Q: I'm the beneficiary of a deceased IRA owner. I'm 56 years old. If I move this IRA to another company, can I take early withdrawals without paying a penalty? (I know I'll have to pay income taxes.)
Also, what would be the name of the new IRA? -- MA, via email
A: As an IRA beneficiary, you never owe an early withdrawal penalty, regardless of your age. You're right that you'll owe income taxes on the withdrawals, but they'lll be penalty-free.
In fact, there's a penalty if you don't take withdrawals from this account.
When you inherit an IRA, you must start taking minimum annual withdrawals based on your own life expectancy, unless you're the widow or the widower of the account's original owner. (Surviving spouses have alternatives, as I'll explain in a moment.) The deadline for the first required withdrawal is December 31 of the year after the original owner's death.
The IRA must remain in its original owner's name, but you can add your name to the account as its beneficiary.
For example, let's say the IRA belonged to Irwin Green, who died last June, and you are Marvin Rumplemayer. In that case, the IRA should be titled:
'Irwin Green IRA (deceased June 20, 2009) for the benefit of Marvin Rumplemayer.'
A word of warning about moving the IRA to a new company:
Don't take a check that's made out to you! If you do, the whole amount will be taxable. The IRA should be moved in a trustee-to-trustee transfer between the two institutions. If you take the money yourself, you'll trigger income taxes on the entire account.
Usually, a trustee-to-trustee transfer is a routine matter, and you won't have any problem. But occasionally, a custodian won't allow IRA beneficiaries to do trustee-to-trustee transfers. In other words, you can't move that inherited IRA without incurring a big tax bill. They're holding you prisoner.

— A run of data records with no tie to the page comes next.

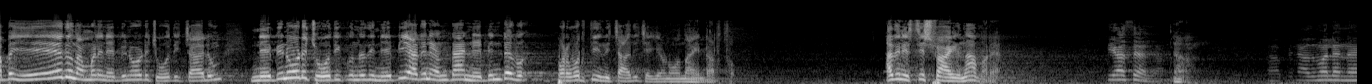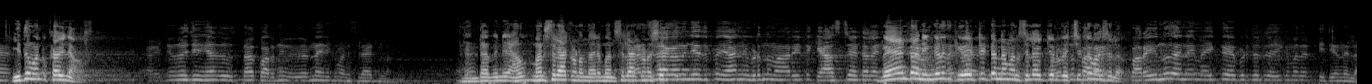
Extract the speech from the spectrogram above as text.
അപ്പൊ ഏത് നമ്മൾ നബിനോട് ചോദിച്ചാലും നബിനോട് ചോദിക്കുന്നത് നബി അതിനെന്താ നബിന്റെ പ്രവൃത്തി എന്ന് വെച്ചാൽ അത് ചെയ്യണമെന്നാ അതിന്റെ അർത്ഥം. അതിന് ഇസ്തിഷ്ഫായി എന്നാ പറയാം. ഇത് കഴിഞ്ഞോ? പറഞ്ഞു വിവരണം എനിക്ക് മനസ്സിലായിട്ടില്ല. എന്താ പിന്നെ? അത് മനസ്സിലാക്കണം എന്നാലും മനസ്സിലാക്കണം. ശരി. മനസ്സിലാക്കാന്ന് ചെയ്തിപ്പോ ഞാൻ ഇവിടുന്ന് മാറിയിട്ട് കാസ്റ്റ് ആയിട്ടല്ല വേണ്ട നിങ്ങൾ ഇത് കേട്ടിട്ട് തന്നെ മനസ്സിലാക്കി വെച്ചിട്ട് മനസ്സിലാവും പറയുന്നത് തന്നെ മൈക്ക് പിടിച്ചിട്ട് ചോദിക്കുമ്പോൾ അത് തിരിയുന്നില്ല.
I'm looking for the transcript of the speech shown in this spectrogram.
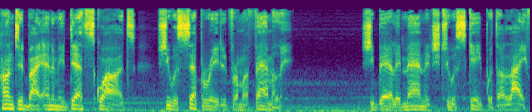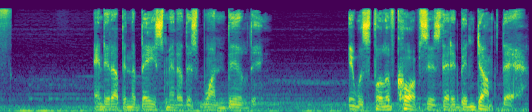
Hunted by enemy death squads, she was separated from her family. She barely managed to escape with her life. Ended up in the basement of this one building. It was full of corpses that had been dumped there.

This is a heads-up for other readers! An IRA owner can always do a trustee-to-trustee transfer. Make sure your IRA custodian gives the same freedom to beneficiaries. If not, move your IRA to one that does.
Okay, what about IRAs inherited by surviving spouses?
If Mary inherits her husband John's IRA, she has a choice: She can keep the account in his name and remain a beneficiary, or she can transfer it into a new IRA in her own name.
If she remains on his IRA as the beneficiary, she doesn't have to start taking minimum distributions until December 31 of the year after John's death or the year in which John would have turned 70 and a half, whichever comes later.
And if she chooses to transfer it into an IRA in her own name, she can postpone taking minimum annual distributions until she turns 70 and a half.
But after she puts the IRA in her own name, she will owe an early withdrawal penalty on money she takes out before she turns 59 and a half. Depending on Mary's financial situation and age, she might opt to keep the IRA in John's name and take penalty-free withdrawals, at least temporarily. (For more about that, see my earlier post, 'How Soon Should a Widow Transfer an Inherited IRA into Her Own Name?')